Activity: Scan the lines below; pull out those with "spectrogram".

START Data excerpts

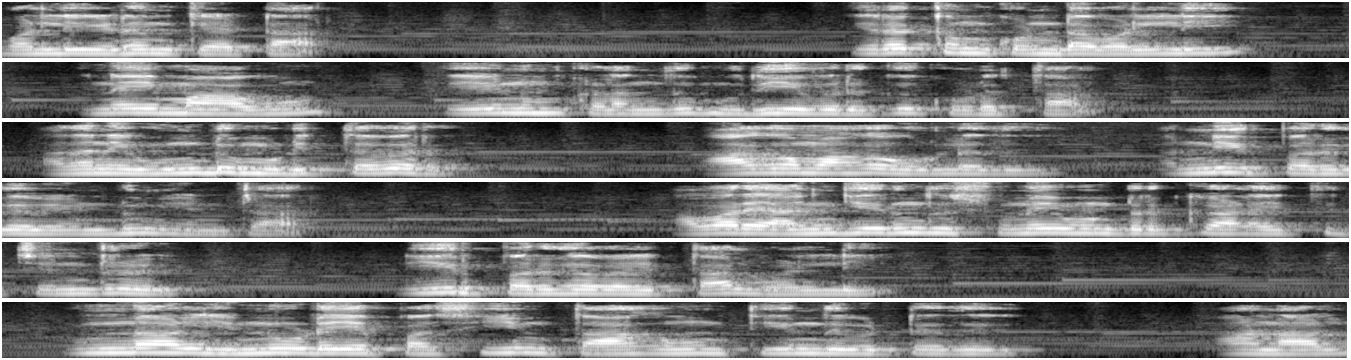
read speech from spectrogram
வள்ளியிடம் கேட்டார். இரக்கம் கொண்ட வள்ளி இணைமாவும் தேனும் கலந்து முதியவருக்கு கொடுத்தாள். அதனை உண்டு முடித்தவர் ஆகமாக உள்ளது தண்ணீர் பருக வேண்டும் என்றார். அவரை அங்கிருந்து சுனை ஒன்றுக்கு அழைத்துச் சென்று நீர் பருக வைத்தாள் வள்ளி. உன்னால் என்னுடைய பசியும் தாகமும் தீர்ந்துவிட்டது. ஆனால்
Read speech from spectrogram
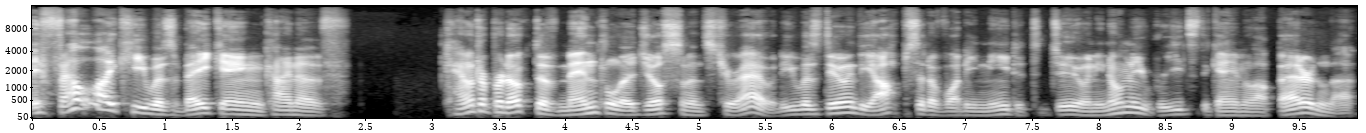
it felt like he was making kind of counterproductive mental adjustments throughout. He was doing the opposite of what he needed to do, and he normally reads the game a lot better than that.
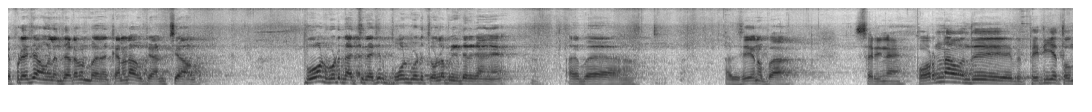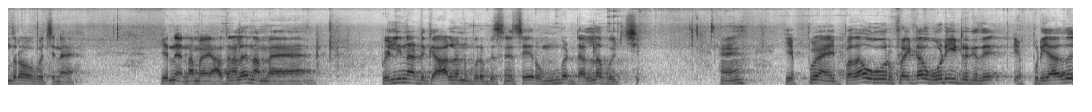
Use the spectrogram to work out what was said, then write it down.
எப்படியாச்சும் அவங்கள இந்த நம்ம கனடாவுக்கு அனுப்பிச்சி ஆகணும். ஃபோன் போட்டு நச்சு நச்சுன்னு ஃபோன் போட்டு தொல்லை பண்ணிக்கிட்டே இருக்காங்க. அது அது செய்யணும்ப்பா. சரிண்ணே. கொரோனா வந்து பெரிய தொந்தரவு போச்சுண்ணே. என்ன நம்ம அதனால் நம்ம வெளிநாட்டுக்கு ஆள் அனுப்புகிற பிஸ்னஸே ரொம்ப டல்லாக போயிடுச்சு. எப்போ இப்போ தான் ஒவ்வொரு ஃப்ளைட்டாக ஓடிக்கிட்டு இருக்குது. எப்படியாவது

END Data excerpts

Written solution:
read speech from spectrogram
Read speech from spectrogram
Use the spectrogram to work out what was said, then write it down.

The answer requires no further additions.